The story is told of a Seeker of Knowledge who sets off in search of the answer to a question that has unsettled him for quite some time. In his extensive travels, the Seeker of Knowledge hears of two wise men who are said by many to be very knowledgeable and experienced in such matters.
The first, a famous guru lives in an ivory tower at the top of a serene mountain high above all the hustle and bustle of everyday life. After a strenuous climb, the seeker reaches the top of the mountain, finds the sage inside his tower and poses his burning question, “What is a stock worth?” The guru answers immediately, “The value of a stock is the sum of all the projected future cash flows in perpetuity, discounted back at an appropriate discount rate which factors in the risk premium and interest rates."
The guru says, "It is quite easy to prove that the stock value = CF/(1+rp + i)^1 + CF/(1+rp + i)^2 + CFn(1+rp + i)^n …”
The Seeker of Knowledge is impressed with this answer, as it seems pretty exact, albeit a bit complicated. The seeker is extremely grateful for this valuable information, warmly thanks the Wiseman, and goes on his way.
The second Wiseman lives in the middle of a bustling city surrounded by a constant swirl of activity and noise. The seeker is fortunate to get in front of this second guru and is able to pose the same question he asked of the first guru, “What is a stock worth?”
Like the first guru, the answer is immediate, “That depends. Are you buying or selling?”
Not knowing quite what to say the seeker starts to respond by repeating the words and equation of the first guru but he is quickly interrupted with, “I don't care about all that stuff, tell him to make me a bid then we can talk about what the stock is really worth.”
A bit confused and not at all sure the wise men's answers have brought him any closer to enlightenment the seeker goes away to contemplate further on this question.
This parable offers two very different answers to the same basic question. The distinction between them reflects the not often recognized difference between valuation theory and actual stock prices.
The Discounted Cash Flow Valuation Model above and others like it, are theories that try to derive the value of a stock so that is it is mathematically consistent with the inputs.

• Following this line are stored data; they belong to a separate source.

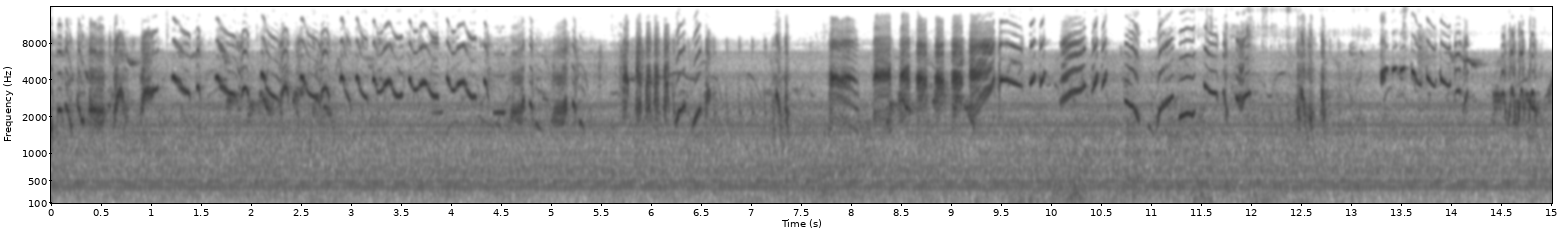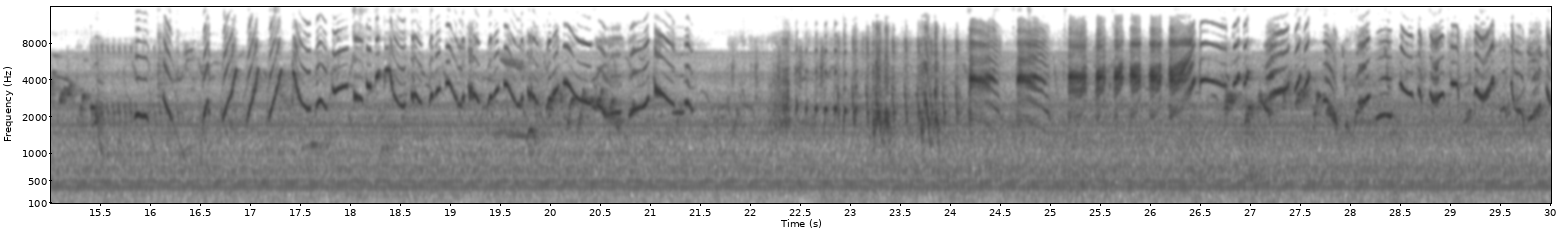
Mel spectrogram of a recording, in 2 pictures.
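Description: Many small caged songbirds chirping and singing at once, a dense chorus of quick overlapping high chirps and trills with a few brief lulls.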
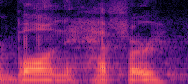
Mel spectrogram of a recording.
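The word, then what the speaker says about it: Bonhoeffer: uh Reflections from dietr Bon Huffer or Bon heffer as it's more correctly pronounced this is a compendium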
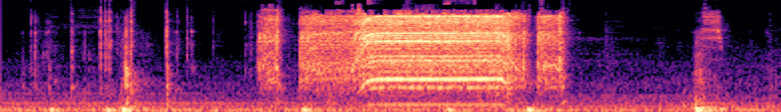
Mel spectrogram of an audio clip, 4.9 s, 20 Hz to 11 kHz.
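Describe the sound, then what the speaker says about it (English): A power drill removes deep bolts from a 2018 Nissan Armada 5.6-liter engine, whirring in a sustained high-pitched burst of about a second, close by, amid scattered clicks and handling noise. "These are pretty deep bolts, so that's why I'm using the drill"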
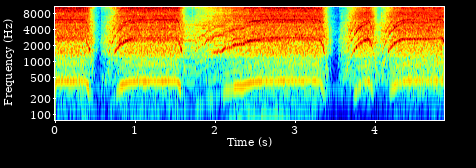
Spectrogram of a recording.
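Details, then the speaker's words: Metabo SSD 18 LTX 200 BL 18V impact driver after gearbox repair, free run on a slightly flat battery: short trigger bursts, clean motor whine spinning up and winding down, no grinding or hammering; runs healthy. "So this one's just a bit flat. Yeah, you can hear the speed difference."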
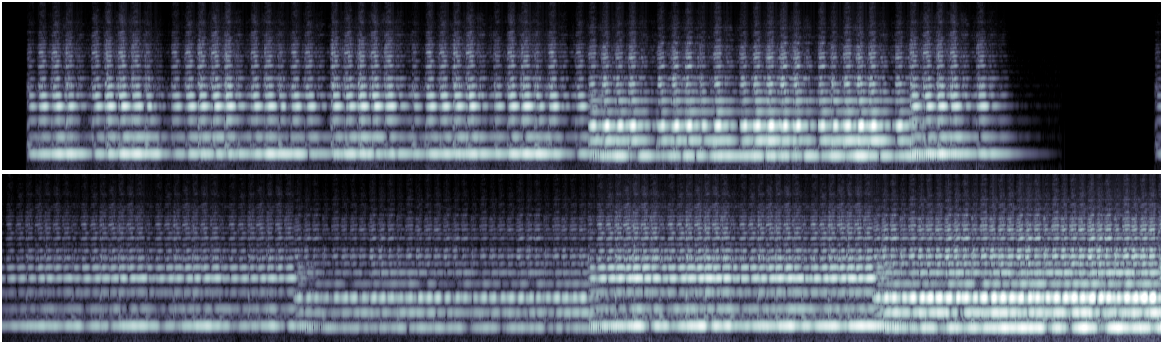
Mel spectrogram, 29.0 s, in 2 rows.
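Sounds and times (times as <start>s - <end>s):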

These valuation models are forced to make many assumptions. In this case, assumptions such as:
Accurately coming up with these three inputs alone is a herculean feat and shouldn’t be underappreciated.
There is quite a lot of value in thinking about stock valuation and pricing as a range of rational possibilities, because the process is a blending of part science and part art.
-Paul R. Rossi, CFA
You might ask, what does a picture of a blackhole have to do with the article? Absolutely nothing, I just like the picture. :)
The parable above has been modified from a 1989 Financial Analysts article Journal written by Professor Stephen Figlewski of NYU. The original article pertained to Option Valuation and Pricing.
Paul R. Rossi, CFA